- _Task directions_: Exact copies of all the lines below are required, with the pictures omitted.

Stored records
━━━━━━━━━━━━━━━━━━━━
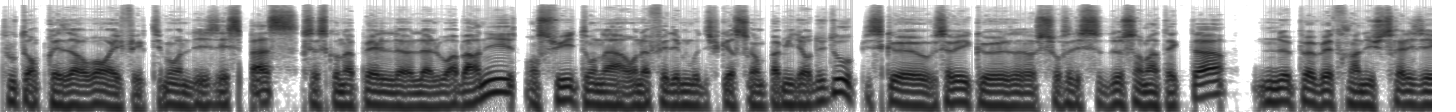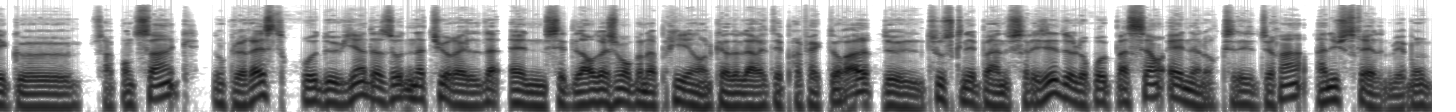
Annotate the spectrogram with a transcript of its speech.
tout en préservant effectivement les espaces. C'est ce qu'on appelle la loi Barnier. Ensuite, on a, on a fait des modifications pas meilleures du tout, puisque vous savez que sur ces 220 hectares, ne peuvent être industrialisés que 55. Donc le reste redevient de la zone naturelle, la N. C'est de l'engagement qu'on a pris dans le cadre de l'arrêté préfectoral, de tout ce qui n'est pas industrialisé, de le repasser en N, alors que c'est des terrains industriels. Mais bon,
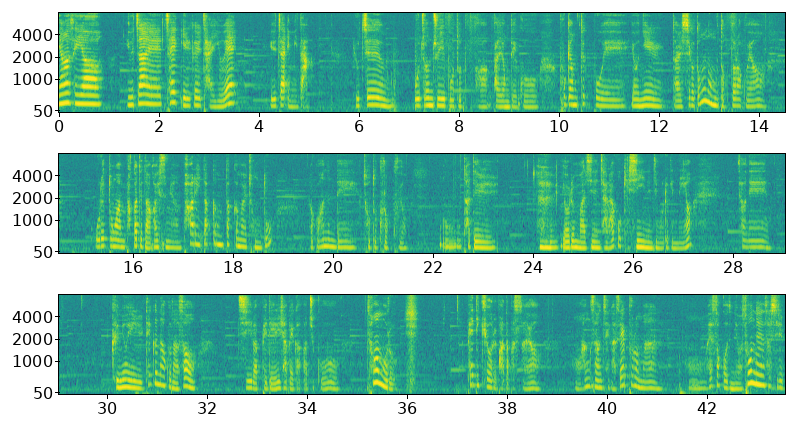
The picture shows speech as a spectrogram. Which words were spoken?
안녕하세요. 유자의 책 읽을 자유의 유자입니다. 요즘 오존주의보도 막 발령되고 폭염특보에 연일 날씨가 너무너무 덥더라고요. 오랫동안 바깥에 나가 있으면 팔이 따끔따끔할 정도라고 하는데 저도 그렇고요. 어, 다들 여름 맞이는 잘 하고 계시는지 모르겠네요. 저는 금요일 퇴근하고 나서 집 앞에 네일샵에 가가지고 처음으로 페디큐어를 받아봤어요. 어, 항상 제가 셀프로만 어, 했었거든요. 손은 사실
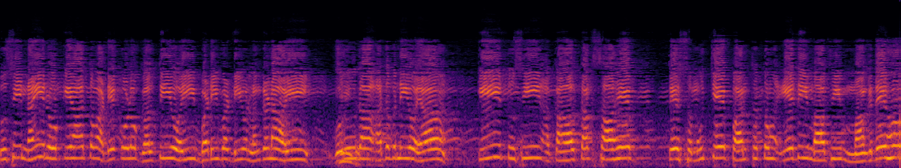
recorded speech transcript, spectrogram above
ਤੁਸੀਂ ਨਹੀਂ ਰੋਕਿਆ ਤੁਹਾਡੇ ਕੋਲੋਂ ਗਲਤੀ ਹੋਈ ਬੜੀ ਵੱਡੀ ਉਲੰਘਣਾ ਆਈ ਗੁਰੂ ਦਾ ਅਦਬ ਨਹੀਂ ਹੋਇਆ। ਕੀ ਤੁਸੀਂ ਅਕਾਲ ਤਖਤ ਸਾਹਿਬ ਤੇ ਸਮੁੱਚੇ ਪੰਥ ਤੋਂ ਇਹਦੀ ਮਾਫੀ ਮੰਗਦੇ ਹੋ?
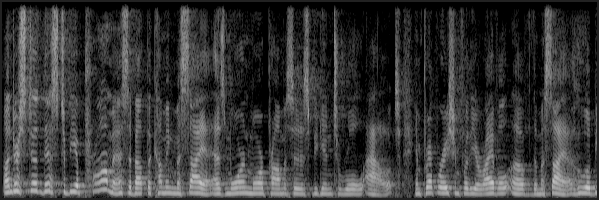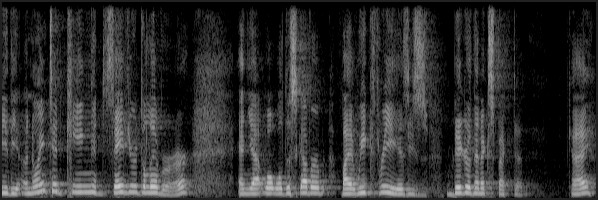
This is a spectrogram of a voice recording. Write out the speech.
understood this to be a promise about the coming Messiah as more and more promises begin to roll out in preparation for the arrival of the Messiah, who will be the anointed king, savior, deliverer. And yet, what we'll discover by week three is he's bigger than expected. Okay?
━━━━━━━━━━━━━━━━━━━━
- _Solution_:
Annotate the spectrogram with a transcript of its speech.
tout en préservant effectivement les espaces. C'est ce qu'on appelle la loi Barnier. Ensuite, on a, on a fait des modifications pas meilleures du tout, puisque vous savez que sur ces 220 hectares, ne peuvent être industrialisés que 55. Donc le reste redevient de la zone naturelle, la N. C'est de l'engagement qu'on a pris dans le cadre de l'arrêté préfectoral, de tout ce qui n'est pas industrialisé, de le repasser en N, alors que c'est des terrains industriels. Mais bon,
The picture shows speech as a spectrogram. Which words were spoken?
안녕하세요. 유자의 책 읽을 자유의 유자입니다. 요즘 오존주의보도 막 발령되고 폭염특보에 연일 날씨가 너무너무 덥더라고요. 오랫동안 바깥에 나가 있으면 팔이 따끔따끔할 정도라고 하는데 저도 그렇고요. 어, 다들 여름 맞이는 잘 하고 계시는지 모르겠네요. 저는 금요일 퇴근하고 나서 집 앞에 네일샵에 가가지고 처음으로 페디큐어를 받아봤어요. 어, 항상 제가 셀프로만 어, 했었거든요. 손은 사실
recorded speech transcript, spectrogram above
ਤੁਸੀਂ ਨਹੀਂ ਰੋਕਿਆ ਤੁਹਾਡੇ ਕੋਲੋਂ ਗਲਤੀ ਹੋਈ ਬੜੀ ਵੱਡੀ ਉਲੰਘਣਾ ਆਈ ਗੁਰੂ ਦਾ ਅਦਬ ਨਹੀਂ ਹੋਇਆ। ਕੀ ਤੁਸੀਂ ਅਕਾਲ ਤਖਤ ਸਾਹਿਬ ਤੇ ਸਮੁੱਚੇ ਪੰਥ ਤੋਂ ਇਹਦੀ ਮਾਫੀ ਮੰਗਦੇ ਹੋ?
This is a spectrogram of a voice recording. Write out the speech.
understood this to be a promise about the coming Messiah as more and more promises begin to roll out in preparation for the arrival of the Messiah, who will be the anointed king, savior, deliverer. And yet, what we'll discover by week three is he's bigger than expected. Okay?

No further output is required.